• **Task item**: Although the entries contain pictures, your copy should hold only their exact text.

*** Opening Input records ***

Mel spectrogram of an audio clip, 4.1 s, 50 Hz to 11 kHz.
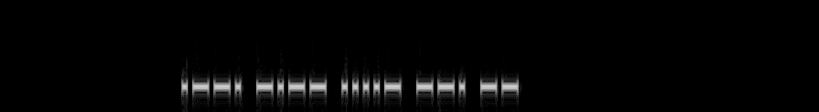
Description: Morse code, heard as a keyed tone, about 46 wpm, 700 Hz. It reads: PY4GM
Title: DXCC-100 Call Signs - 5 Characters - Repeated 3x - 45wpm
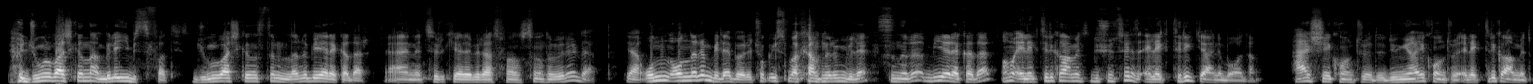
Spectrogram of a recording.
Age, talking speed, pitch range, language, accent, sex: 30-49, 185 wpm, 115-165 Hz, Turkish, native, male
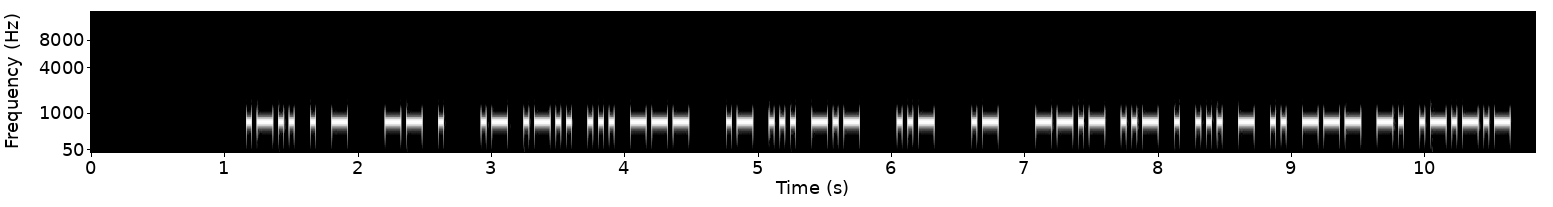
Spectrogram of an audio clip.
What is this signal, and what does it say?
Morse code, heard as a keyed tone, about 30 wpm, 700 Hz. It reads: LET ME ALSO ASK U A QUESTION.
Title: Sentences from Top 400 Words and Abbreviations 30wpm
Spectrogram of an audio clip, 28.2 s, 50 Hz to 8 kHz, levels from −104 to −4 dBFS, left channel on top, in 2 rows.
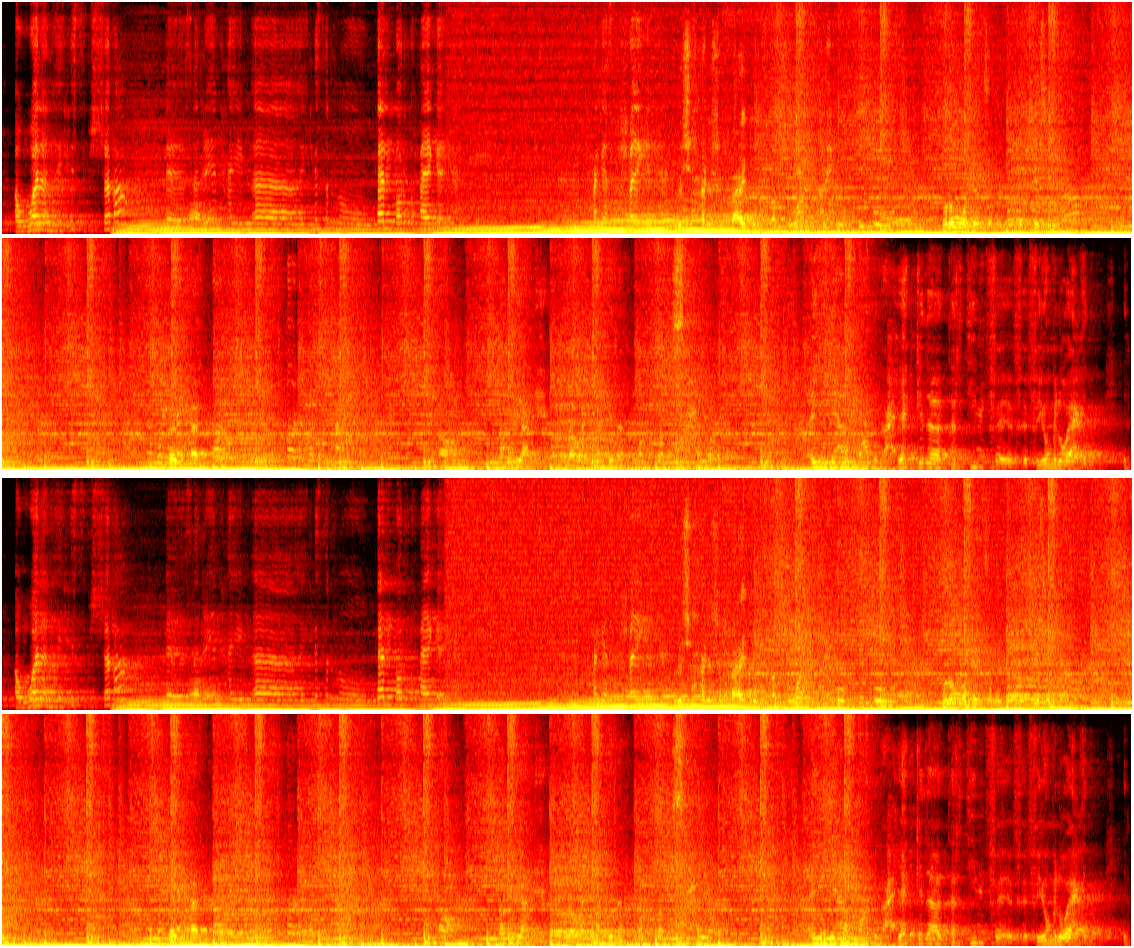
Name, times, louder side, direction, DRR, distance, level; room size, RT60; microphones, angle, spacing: voice 1, 0.2-1.6 2.0-6.2 6.9-9.0 10.2-10.4 13.2-14.7 15.9-16.9 17.3-18.7 18.9-19.1 26.3-26.5, left 2 dB, 25° left, 3 dB, 2.7 m, -43 dB
sound 1, 1.4-18.9 19.2-19.3, equal, 75° left, 1.0 m, -20 dB
sound 2, 5.5-14.1, right 1 dB, 80° right, 1.5 m, -43 dB
voice 2, 8.4-11.4 11.7-13.2 14.6-15.0 16.2-16.6 19.6-19.8 20.3-27.7, left 1 dB, 15° right, 2 dB, 1.3 m, -37 dB
sound 3, 9.0-25.0, right 1 dB, 60° right, 6.6 m, -31 dB
17.5 x 16.0 x 9.7 m, 1.5 s
head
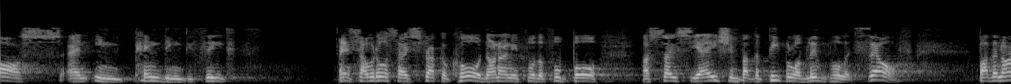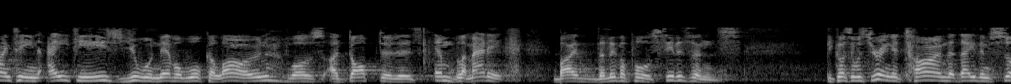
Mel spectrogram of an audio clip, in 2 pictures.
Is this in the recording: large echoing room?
yes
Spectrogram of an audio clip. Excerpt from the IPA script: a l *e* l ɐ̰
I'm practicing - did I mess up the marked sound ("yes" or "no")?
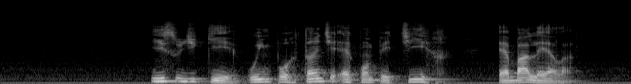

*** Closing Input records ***

• **Expected answer**:
Mel spectrogram of an audio clip, 4.1 s, 50 Hz to 11 kHz.
Description: Morse code, heard as a keyed tone, about 46 wpm, 700 Hz. It reads: PY4GM
Title: DXCC-100 Call Signs - 5 Characters - Repeated 3x - 45wpm
Spectrogram of a recording.
Age, talking speed, pitch range, language, accent, sex: 30-49, 185 wpm, 115-165 Hz, Turkish, native, male
Spectrogram of an audio clip.
What is this signal, and what does it say?
Morse code, heard as a keyed tone, about 30 wpm, 700 Hz. It reads: LET ME ALSO ASK U A QUESTION.
Title: Sentences from Top 400 Words and Abbreviations 30wpm
Spectrogram of an audio clip, 28.2 s, 50 Hz to 8 kHz, levels from −104 to −4 dBFS, left channel on top, in 2 rows.
Name, times, louder side, direction, DRR, distance, level; room size, RT60; microphones, angle, spacing: voice 1, 0.2-1.6 2.0-6.2 6.9-9.0 10.2-10.4 13.2-14.7 15.9-16.9 17.3-18.7 18.9-19.1 26.3-26.5, left 2 dB, 25° left, 3 dB, 2.7 m, -43 dB
sound 1, 1.4-18.9 19.2-19.3, equal, 75° left, 1.0 m, -20 dB
sound 2, 5.5-14.1, right 1 dB, 80° right, 1.5 m, -43 dB
voice 2, 8.4-11.4 11.7-13.2 14.6-15.0 16.2-16.6 19.6-19.8 20.3-27.7, left 1 dB, 15° right, 2 dB, 1.3 m, -37 dB
sound 3, 9.0-25.0, right 1 dB, 60° right, 6.6 m, -31 dB
17.5 x 16.0 x 9.7 m, 1.5 s
head
Mel spectrogram of an audio clip, in 2 pictures.
Is this in the recording: large echoing room?
yes
Spectrogram of an audio clip. Excerpt from the IPA script: a l *e* l ɐ̰
I'm practicing - did I mess up the marked sound ("yes" or "no")?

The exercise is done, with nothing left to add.